I think the topic of how Milbank might relate to Yoder (or Hauerwas) is a good one. Paul Baxter raised some helpful questions about that in comments below, particularly the difference in emphasis between Yoder's practicality over against Milbank's philosophical theology.
Milbank is always presupposing the practices of the church, it seems to me, but is asking about the conditions of possibility for those practices. How is forgiveness possible at all? And he is doing this, in part, over against postmodern philosophical discussions of "radical evil" and forgiveness (JankÚlÚvitch, Zizek, etc.), that have made the very Christian practices he presupposes to seem, in fact, impossible.
Part of asserting the possibility of Christian practices of forgiveness in the face of evil requires this kind of philosophical construction.

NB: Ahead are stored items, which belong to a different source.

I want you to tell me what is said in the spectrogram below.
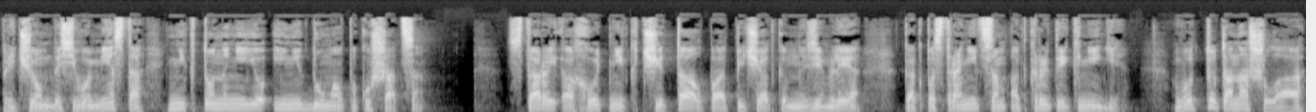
причем до сего места никто на нее и не думал покушаться. Старый охотник читал по отпечаткам на земле, как по страницам открытой книги. Вот тут она шла,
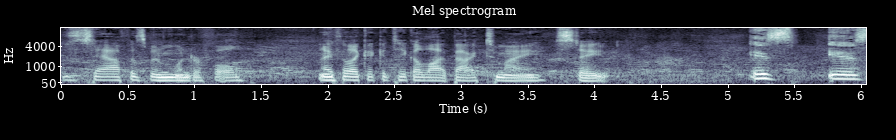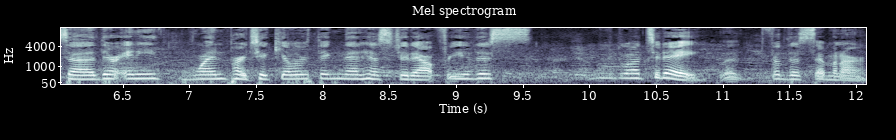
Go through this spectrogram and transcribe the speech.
the staff has been wonderful. And I feel like I could take a lot back to my state. Is is uh, there any one particular thing that has stood out for you this well today uh, for the seminar?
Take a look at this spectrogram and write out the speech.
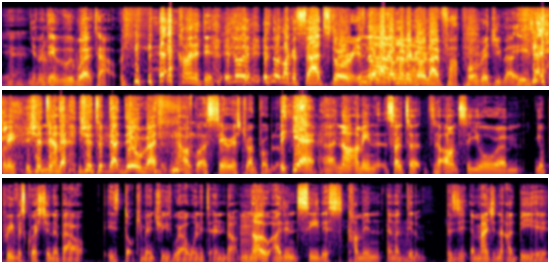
Yeah, You know? then it worked out. It kind of did. It's not. It's not like a sad story. It's No, not like I'm no, gonna no. go like, "Fuck, poor Reggie, man." Exactly. you should took now- that. You should have took that deal, man. now I've got a serious drug problem. Yeah. Uh, no, I mean, so to to answer your um your previous question about is documentaries where I wanted to end up. No, I didn't see this coming, and I didn't posi- imagine that I'd be here.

Moreover, Milbank's argument is that forgiveness is only possible (or impossibly possible, perhaps) within the drama of the Christian God in human flesh.

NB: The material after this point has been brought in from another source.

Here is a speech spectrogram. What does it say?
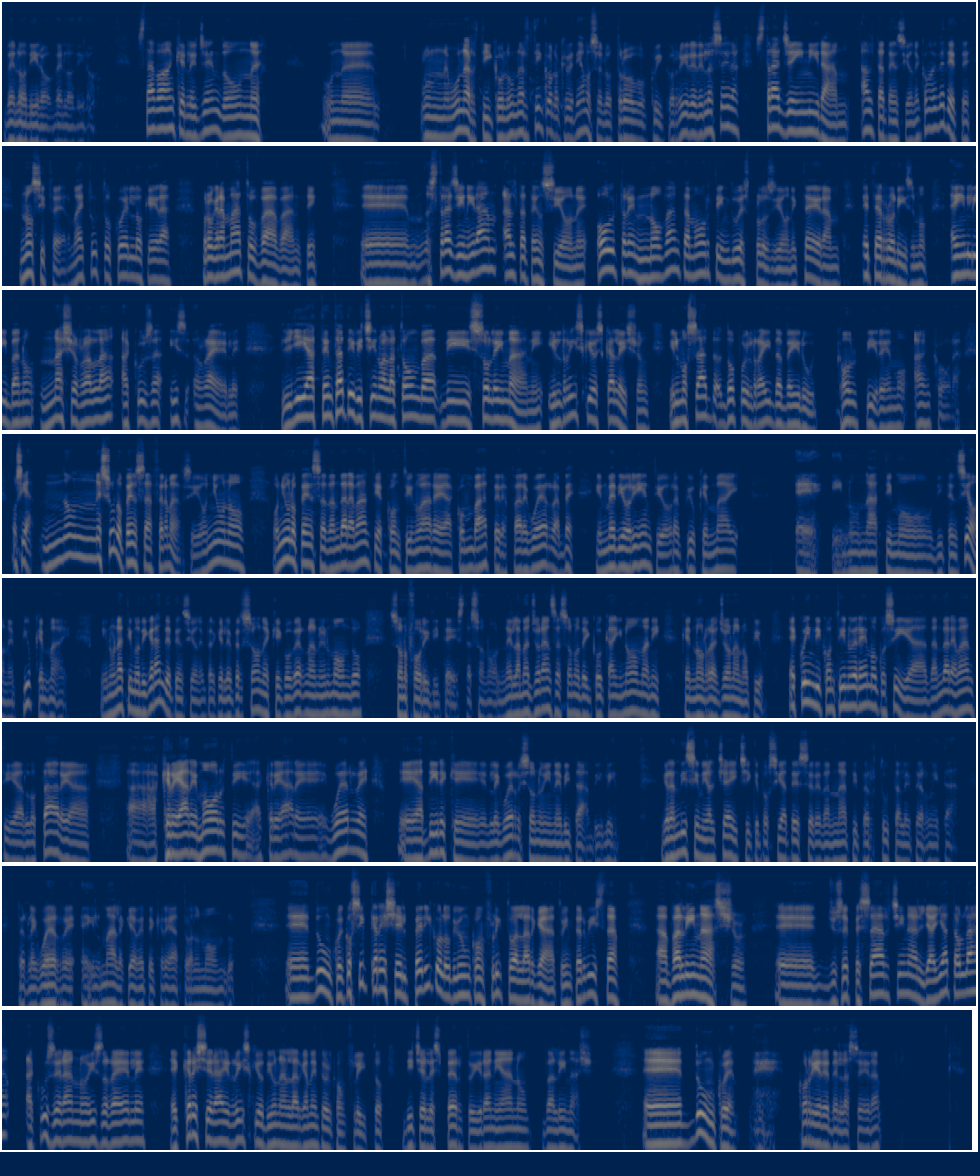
ve lo dirò, ve lo dirò. Stavo anche leggendo un, un, eh, un, un, articolo, un articolo che vediamo se lo trovo qui, Corriere della Sera, strage in Iran, alta tensione. Come vedete non si ferma, è tutto quello che era programmato va avanti. Eh, strage in Iran, alta tensione, oltre 90 morti in due esplosioni, Teheran e terrorismo, e in Libano Nasrallah accusa Israele. Gli attentati vicino alla tomba di Soleimani, il rischio escalation, il Mossad dopo il raid a Beirut, colpiremo ancora. Ossia, non, nessuno pensa a fermarsi, ognuno, ognuno pensa ad andare avanti, a continuare a combattere, a fare guerra. Beh, il Medio Oriente ora più che mai è in un attimo di tensione, più che mai in un attimo di grande tensione perché le persone che governano il mondo sono fuori di testa, sono, nella maggioranza sono dei cocainomani che non ragionano più e quindi continueremo così ad andare avanti a lottare, a, a creare morti, a creare guerre e a dire che le guerre sono inevitabili. Grandissimi alceici che possiate essere dannati per tutta l'eternità per le guerre e il male che avete creato al mondo. E dunque, così cresce il pericolo di un conflitto allargato. Intervista a Valin Ashur, eh, Giuseppe Sarcina, gli Ayatollah accuseranno Israele e crescerà il rischio di un allargamento del conflitto, dice l'esperto iraniano Valin Ashur. E dunque, eh, Corriere della Sera,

This comes out most clearly, I think, in the series of five aporias of (secular) forgiveness that Milbank addresses:
 Who can forgive since the extent of whom our wrongdoing affects can never be traced, those who are most wronged are those who have died as the result of the wrongdoing, and private forgiveness can interrupt public justice while public forgiveness can neglect private reconciliation? (50-51)
 How can we forgive since time prevents us from ever changing what wrong we have done, while those whom we have wronged no longer remain in that place of victimization, and we ourselves as wrongdoers have changed in the meantime? (51-52)

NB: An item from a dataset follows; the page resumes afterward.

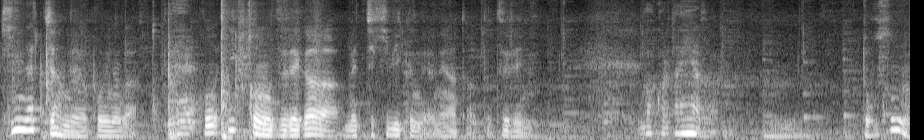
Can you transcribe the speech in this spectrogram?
気になっちゃうんだよこういうのが。ね。この1個のズレがめっちゃ響くんだよねあとあとズレに。うわこれ大変やぞ。どうすんの？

 If forgiving is forgetting then it seems that wrong can only be forgiven if it is forgotten, but if it is forgotten, then why does it still stand in need of forgiveness, thus leaving forgiveness as a mere negation that is impossible to accomplish? (56)
 How can forgiveness remain pure since, if one forgives in order to be forgiven, it seems we fall into a prudential and calculative exchange while the opposite scenario, one of wholly disinterested benevolence, excludes the happiness to be found in reconciliation? (57-58)
 If forgiveness involves some kind of obliterative finality, then how can it strengthen human community since, in forgetting past fault, relationships cannot be tested or strengthened and always remain open to future rupture? (59-60)
Milbank's argument is that, actual forgiveness is unthinkable apart from the practices of the church as a disclosure of the privative nature of evil, the relationship between time and eternity, the positivity of reconciliation and true reciprocity, and all of this as a participation in God's action in Christ.
This is a sketchy summary and I've neglected Milbank's positive account, but if Milbank is correct in his reflections, then his account does stand as a reprimand to an unforgiving church where secularized ways of thinking have permeated our thought and life, as well as helping to explain why forgiving is often so difficult, even for those who profess faith in Christ.
Part of Milbank's suggestion seems to be that the events of sacred history (incarnation and atonement) unravel such secularism and that they do so particularly as they are encountered and enacted in liturgy, word, and sacrament, if only we have the eyes to see and believe: "...what we are offered once against through Christ's atonement is without measure and without price, and the only penance demanded of us in return for this forgiveness is the non-price of acceptance" (47).Posted by joel garver at January 22, 2004 12:19 PM